Today is National Hard Candy Day. This is the time of year when my Aunt Una and millions of people like her set out bowls of candies in red and greens in celebration of the season. I liked the ones that had the preserves-like goo inside. Striped red or green peppermints–the kind many restaurants put out near the exit–also qualify as hard candies. How many may one have? They don’t cost much, but if everyone took a handful the bowl would have to be emptied several times a night. On the other hand, when I ask whether I may have three or four, I always get a look from the hostess that says, “Three or four? Some people take fifteen or twenty! Of course! What do I care?”
Lamington is a rural crossroads in north central New Jersey, forty-three miles west of Times Square in New York City. Its name comes from a Native American word for “place within the hills.” This describes it well. The farm fields cover wide patches of flat land. The highway and the river–a tributary of the Raritan River–bear the same name as the town. Over a hundred spellings of the name have been recorded over the centuries. The first European permanence came with the establishment of a Presbyterian church in 1740. The nearest restaurant is Houndstooth, a mile and a half away in Oldwick.
lamington, n.–A square of sponge cake coated in chocolate, fondue-style, then sprinkled with coconut. These are a midwinter specialty in Australia and New Zealand. The coconut is supposed to resemble snow. Lamingtons are traditionally made by young people. Youth groups like the Scouts sometimes sell them as fundraisers. This has made them a beloved part of the Australian culinary scene. Although midwinter is in July in Australia, what little currency lamingtons have gained in the United States has come during the Christmas season.
Deft Dining Rule #99:
If you’re going to bring a bottle of wine to a restaurant, you will get better cooperation from the management if you buy a bottle if its wine and drink that before you open your own.
Food On The Comics Page
On this day in 1918, Robert Ripley began his illustrated “Believe It Or Not” feature in the New York Globe newspaper. The feature still runs, and has created all sorts of spinoffs, from museums to a television show.

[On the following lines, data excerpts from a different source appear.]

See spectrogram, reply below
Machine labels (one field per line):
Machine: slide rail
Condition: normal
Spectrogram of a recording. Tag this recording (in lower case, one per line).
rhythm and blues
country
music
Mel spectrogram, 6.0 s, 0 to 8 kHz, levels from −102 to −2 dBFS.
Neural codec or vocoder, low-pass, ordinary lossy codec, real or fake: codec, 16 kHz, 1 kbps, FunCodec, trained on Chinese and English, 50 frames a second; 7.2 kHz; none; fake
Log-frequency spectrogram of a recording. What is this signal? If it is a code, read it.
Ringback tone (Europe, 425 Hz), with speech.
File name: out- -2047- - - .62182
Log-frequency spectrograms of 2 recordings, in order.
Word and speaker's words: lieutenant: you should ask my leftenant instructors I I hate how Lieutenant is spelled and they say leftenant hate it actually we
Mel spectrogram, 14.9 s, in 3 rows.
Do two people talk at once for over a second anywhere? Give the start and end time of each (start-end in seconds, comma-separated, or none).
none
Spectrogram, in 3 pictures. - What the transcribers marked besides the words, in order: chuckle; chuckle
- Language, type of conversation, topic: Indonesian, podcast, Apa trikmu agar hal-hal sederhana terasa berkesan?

I check it every now and then for food facts, like this one from about a week ago: Believe It Or Not! Ninety-three percent of Americans eat pizza at least once a month. Really? Uh. . . actually, I find that quite easy to believe. Let’s try another one: Believe It Or Not! This past October, doctors in Australia saved a man from poisoning by giving him an intravenous drip feeding of vodka for three days. Wow! Hmm.

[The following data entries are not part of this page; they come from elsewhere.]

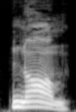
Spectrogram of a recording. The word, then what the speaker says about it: gnome: এন এর আগে জি থাকলে ওই জিটার উচ্চারণ হয় না, অর্থাৎ সাইলেন্ট থাকে। যেমন sign, SIGN, sign. Design, DESIGN, design. Foreign, FOREIGN, foreign. নম, GNOME, নম।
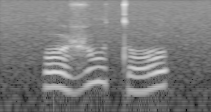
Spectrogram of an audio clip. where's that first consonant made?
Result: retroflex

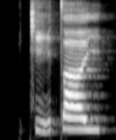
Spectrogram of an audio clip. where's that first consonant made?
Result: palate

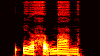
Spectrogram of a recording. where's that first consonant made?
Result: throat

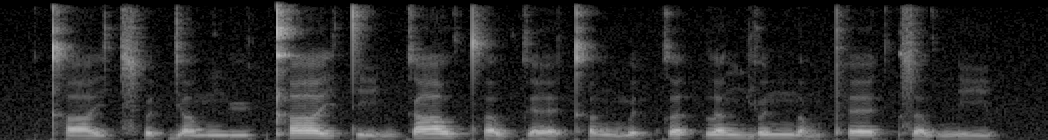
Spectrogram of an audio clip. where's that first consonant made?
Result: velum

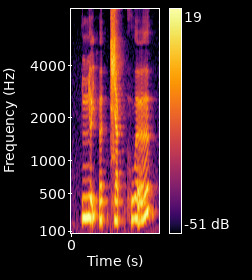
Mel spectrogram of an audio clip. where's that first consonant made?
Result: palate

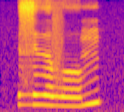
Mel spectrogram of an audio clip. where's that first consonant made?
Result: tongue tip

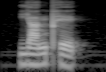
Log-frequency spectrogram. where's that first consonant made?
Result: palate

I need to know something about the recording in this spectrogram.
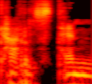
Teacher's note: das R wie ein A sprechen müssen oder sollten bei meinem Namen.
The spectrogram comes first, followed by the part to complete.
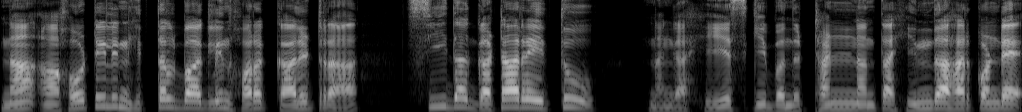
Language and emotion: Kannada, disgusted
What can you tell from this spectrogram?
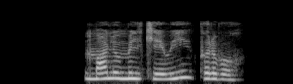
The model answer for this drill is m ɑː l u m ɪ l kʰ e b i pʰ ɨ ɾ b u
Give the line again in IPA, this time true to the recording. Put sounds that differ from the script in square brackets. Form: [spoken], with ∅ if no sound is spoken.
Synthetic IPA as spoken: m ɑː l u m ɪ l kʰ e [w] i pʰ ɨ ɾ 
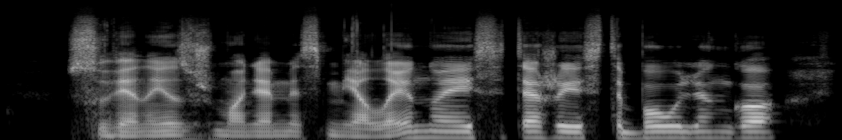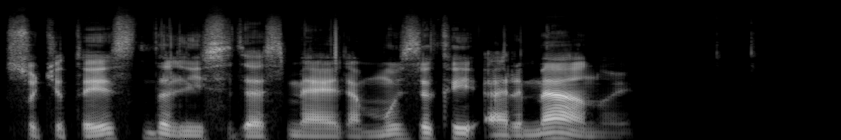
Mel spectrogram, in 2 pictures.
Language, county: Lithuanian, Panevėžys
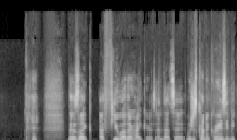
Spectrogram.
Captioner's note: chuckles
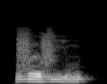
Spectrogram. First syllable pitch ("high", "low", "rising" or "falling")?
low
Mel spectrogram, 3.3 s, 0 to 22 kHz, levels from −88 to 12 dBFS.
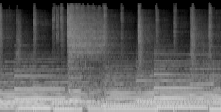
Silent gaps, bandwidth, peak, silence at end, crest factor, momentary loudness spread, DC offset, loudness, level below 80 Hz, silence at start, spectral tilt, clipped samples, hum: none; 18.5 kHz; -2 dBFS; 0 s; 12 dB; 4 LU; under 0.1%; -15 LUFS; -26 dBFS; 0 s; -7.5 dB/octave; under 0.1%; none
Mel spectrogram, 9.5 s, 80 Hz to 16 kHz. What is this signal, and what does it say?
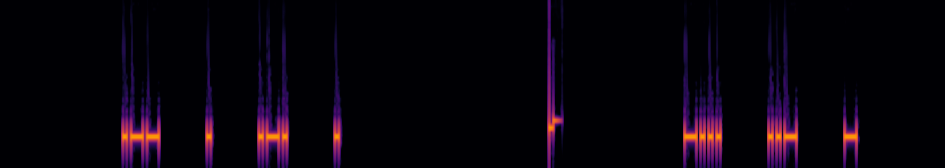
Morse code, heard as a keyed tone, about 31 wpm, spaced as for 14 wpm, 690 Hz. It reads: WERE BUT
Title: 4x Character Spacing - Top 100 Words - 30wpm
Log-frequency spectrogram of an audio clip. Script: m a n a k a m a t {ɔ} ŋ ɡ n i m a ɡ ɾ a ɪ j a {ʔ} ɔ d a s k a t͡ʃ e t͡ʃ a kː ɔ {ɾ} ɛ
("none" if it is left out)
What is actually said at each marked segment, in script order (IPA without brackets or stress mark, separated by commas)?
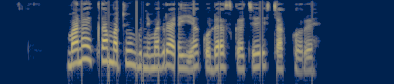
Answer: u, k, ɾ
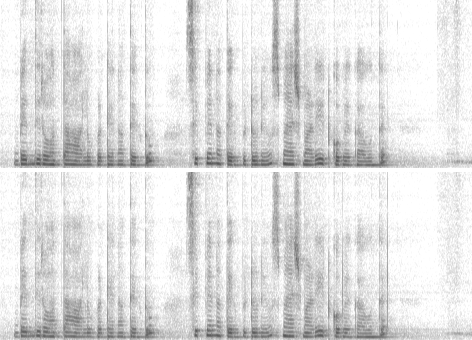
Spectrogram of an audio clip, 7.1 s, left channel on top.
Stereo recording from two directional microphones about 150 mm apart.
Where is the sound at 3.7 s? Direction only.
30° left (ahead or behind).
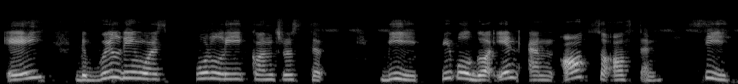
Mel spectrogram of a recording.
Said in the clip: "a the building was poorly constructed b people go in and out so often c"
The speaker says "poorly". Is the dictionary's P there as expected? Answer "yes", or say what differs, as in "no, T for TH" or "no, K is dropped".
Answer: yes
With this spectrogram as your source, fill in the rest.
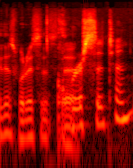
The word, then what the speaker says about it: quercetin: And so there's a helper drug, another helper drug called Quercetin.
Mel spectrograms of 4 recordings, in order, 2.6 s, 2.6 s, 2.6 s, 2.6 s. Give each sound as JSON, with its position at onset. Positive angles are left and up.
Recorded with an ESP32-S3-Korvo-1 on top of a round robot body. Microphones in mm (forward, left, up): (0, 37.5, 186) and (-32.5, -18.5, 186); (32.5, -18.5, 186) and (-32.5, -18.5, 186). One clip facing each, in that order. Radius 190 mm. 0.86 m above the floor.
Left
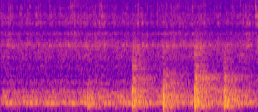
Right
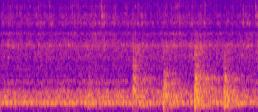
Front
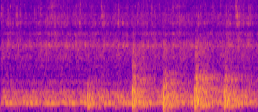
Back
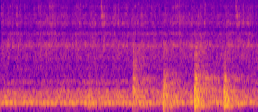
{"t": 0.9, "sound": "running footsteps", "azimuth_deg": -5, "distance_m": 0.9}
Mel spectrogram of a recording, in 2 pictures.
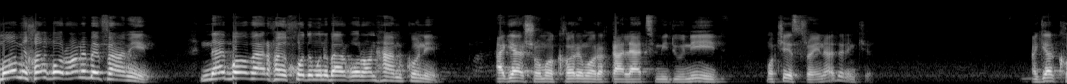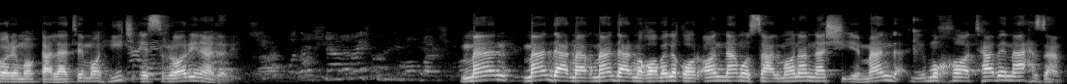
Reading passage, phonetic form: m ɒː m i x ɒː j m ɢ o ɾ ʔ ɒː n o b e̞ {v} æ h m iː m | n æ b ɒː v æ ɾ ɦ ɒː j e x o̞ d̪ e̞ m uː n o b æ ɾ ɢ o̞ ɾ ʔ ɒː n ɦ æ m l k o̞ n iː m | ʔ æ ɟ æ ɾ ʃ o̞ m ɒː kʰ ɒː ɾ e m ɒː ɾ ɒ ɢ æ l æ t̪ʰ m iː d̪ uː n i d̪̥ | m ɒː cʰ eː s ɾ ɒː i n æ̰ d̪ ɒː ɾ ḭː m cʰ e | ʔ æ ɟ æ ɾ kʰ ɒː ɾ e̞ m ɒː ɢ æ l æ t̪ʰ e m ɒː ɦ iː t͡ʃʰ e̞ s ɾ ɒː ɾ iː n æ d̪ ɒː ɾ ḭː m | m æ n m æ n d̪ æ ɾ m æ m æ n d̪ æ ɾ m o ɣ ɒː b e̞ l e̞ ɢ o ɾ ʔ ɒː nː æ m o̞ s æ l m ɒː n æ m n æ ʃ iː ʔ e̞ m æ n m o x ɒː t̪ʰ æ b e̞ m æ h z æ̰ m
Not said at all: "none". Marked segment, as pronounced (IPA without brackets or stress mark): f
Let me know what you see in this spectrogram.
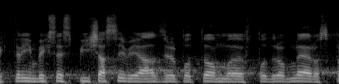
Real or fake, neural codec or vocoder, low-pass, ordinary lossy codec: fake; vocoder, 24 kHz, 100 mel bands, Vocos; 10.8 kHz; MP3, 64 kbps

Food In The Movies
The Stanley Kubrick movie A Clockwork Orange premiered today in 1971, although it was a few months before it showed up here. Violent, confusing and weird, it depicted a dark future. It doesn’t hold up as well as Kubrick’s other works. The memorable food aspect was the milk bar where the ultraviolent protagonist hung out. Drinking milk?. . . In 2007, a movie called Flakes opened today. It’s about a couple of harmlessly wacko young people who open a cereal bar and have some luck with it. The place becomes hip, and customers not only eat cereal but discuss the relative merits of various kinds of cereal. Then the idea is ripped off by a restaurant chain, and further fun ensues.

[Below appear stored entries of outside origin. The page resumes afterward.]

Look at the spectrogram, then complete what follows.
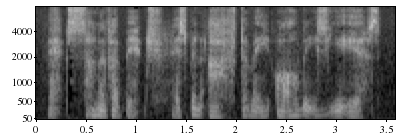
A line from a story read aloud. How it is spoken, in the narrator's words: whispered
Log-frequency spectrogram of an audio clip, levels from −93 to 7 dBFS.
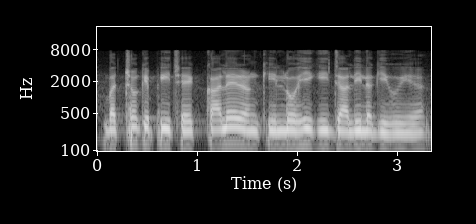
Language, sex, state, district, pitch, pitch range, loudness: Hindi, male, Uttar Pradesh, Lucknow, 115 Hz, 115-120 Hz, -15 LUFS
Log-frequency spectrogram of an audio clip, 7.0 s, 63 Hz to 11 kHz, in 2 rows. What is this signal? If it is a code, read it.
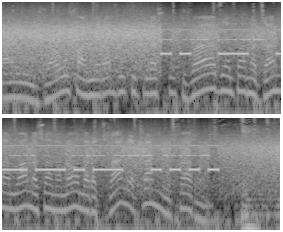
Morse code, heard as a keyed tone, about 10 wpm, 1020 Hz, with radio static and a weaker station near 1950 Hz. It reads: ITQH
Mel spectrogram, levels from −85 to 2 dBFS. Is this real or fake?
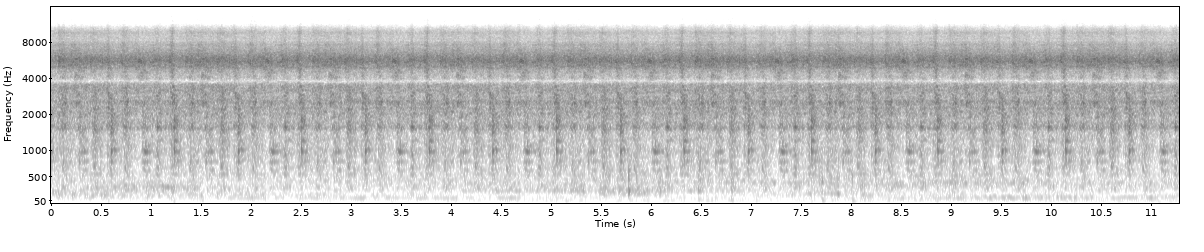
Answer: real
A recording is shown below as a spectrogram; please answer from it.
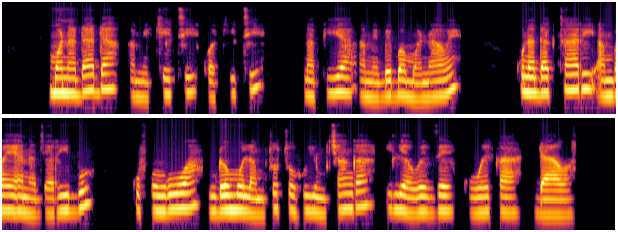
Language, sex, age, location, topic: Swahili, female, 50+, Kisumu, health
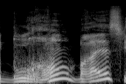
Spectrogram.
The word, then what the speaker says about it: Bourg-en-Bresse: il faut bien prononcer Bourg-en-Bresse, il poursuit, c'est une déformation locale patoisante qui fait persister Bourg.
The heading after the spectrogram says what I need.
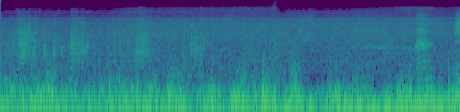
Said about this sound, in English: Extremely windy up here today, guys.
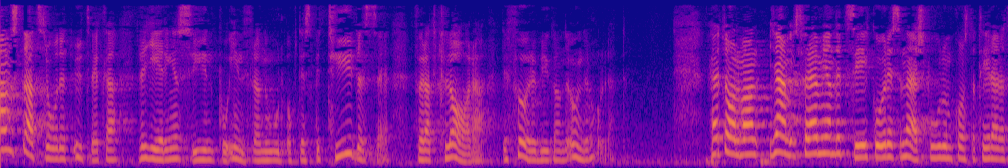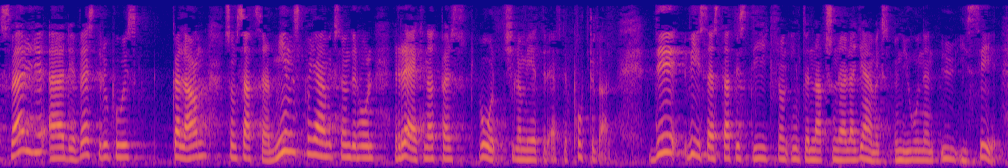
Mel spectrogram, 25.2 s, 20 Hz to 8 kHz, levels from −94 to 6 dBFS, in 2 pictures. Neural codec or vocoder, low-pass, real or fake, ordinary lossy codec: vocoder, 44.1 kHz, 80 mel bands, Vocos; 7.2 kHz; fake; MP3, 32 kbps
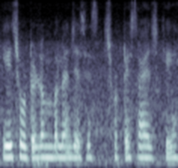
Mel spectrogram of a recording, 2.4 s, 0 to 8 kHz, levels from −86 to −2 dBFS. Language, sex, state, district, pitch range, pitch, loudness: Hindi, female, Haryana, Rohtak, 195-205 Hz, 200 Hz, -16 LUFS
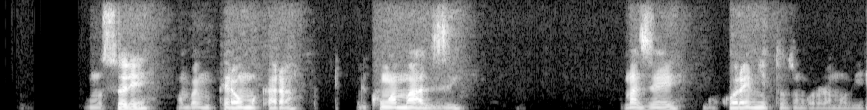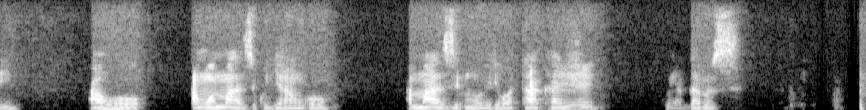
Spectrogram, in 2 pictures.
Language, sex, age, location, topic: Kinyarwanda, male, 25-35, Kigali, health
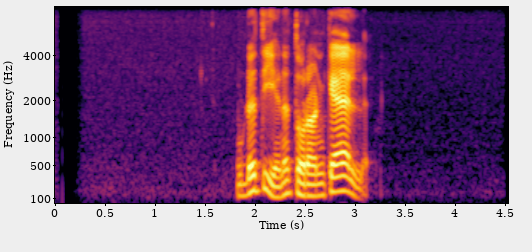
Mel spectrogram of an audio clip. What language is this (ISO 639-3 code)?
sin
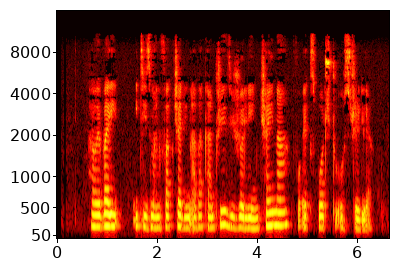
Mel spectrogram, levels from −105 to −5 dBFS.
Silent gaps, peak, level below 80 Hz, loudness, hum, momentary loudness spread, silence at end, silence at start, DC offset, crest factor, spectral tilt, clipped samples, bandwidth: none; -14 dBFS; -82 dBFS; -32 LUFS; none; 10 LU; 0.35 s; 0.65 s; under 0.1%; 18 dB; -4 dB/octave; under 0.1%; 11.5 kHz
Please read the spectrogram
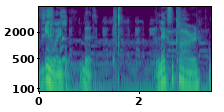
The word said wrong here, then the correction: Alessia Cara: or Ella May? – Alessia Cara. – Yeah, I said it wrong, right? Alessia Cara.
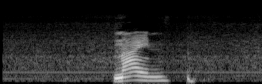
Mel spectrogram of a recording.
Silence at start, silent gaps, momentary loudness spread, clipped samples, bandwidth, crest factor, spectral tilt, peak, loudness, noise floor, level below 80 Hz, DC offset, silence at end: 1.15 s; none; 27 LU; under 0.1%; 11 kHz; 20 dB; -6.5 dB/octave; -2 dBFS; -16 LUFS; -41 dBFS; -60 dBFS; under 0.1%; 0.65 s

Today in 2003, Marie Denise Flowers swallowed a one-and-a-half-carat diamond ring in a jewelry store near Tampa, Florida. Someone saw her do it, and when her stomach was X-rayed, the ring was seen. She was put into custody until the ring reappeared. Which it did, three days later–on her birthday, as it turned out. It still had the price tag attached: $20,000.
Music To Eat Red Beans By
Today is the birthday, in 1918, of Professor Longhair. Henry Byrd (his real name) was one of the seminal figures in early New Orleans R&B. His music influenced almost everybody playing that style today. In funky backstreet joints of all kinds around town, it won’t be long before a Fess song comes up. Just hearing his voice makes one hungry for red beans and fried chicken.
The Ecology Of Food
The overharvest of bird’s nests in Thailand for use in Chinese restaurants was reported today in 2000. It was identified as the cause for a crash in the population of swiftlets, the birds that make the nests out of saliva. If you ever see a bird’s nest soup, here, the nests are made of pasta, not bird spit.
Cyril Collard, a French film director, started production of his life today in 1957. . . Mary Ashton Livermore, an early proponent of women’s rights in America, was born today in 1821. . . Su Shi, “Su Dongpo,” a Chinese writer and philosopher, was born today in 1036.
Words To Eat By
“Fools make feasts, and wise men eat ‘em.”–Benjamin Franklin in Poor Richard’s Almanack, first published on this date in 1732.
“One sits the whole day at the desk and appetite is standing next to me. ‘Away with you,’ I say. But Comrade Appetite does not budge from the spot.”–Leonid Brezhnev, Premier of the USSR in the 1970s, born today in 1906.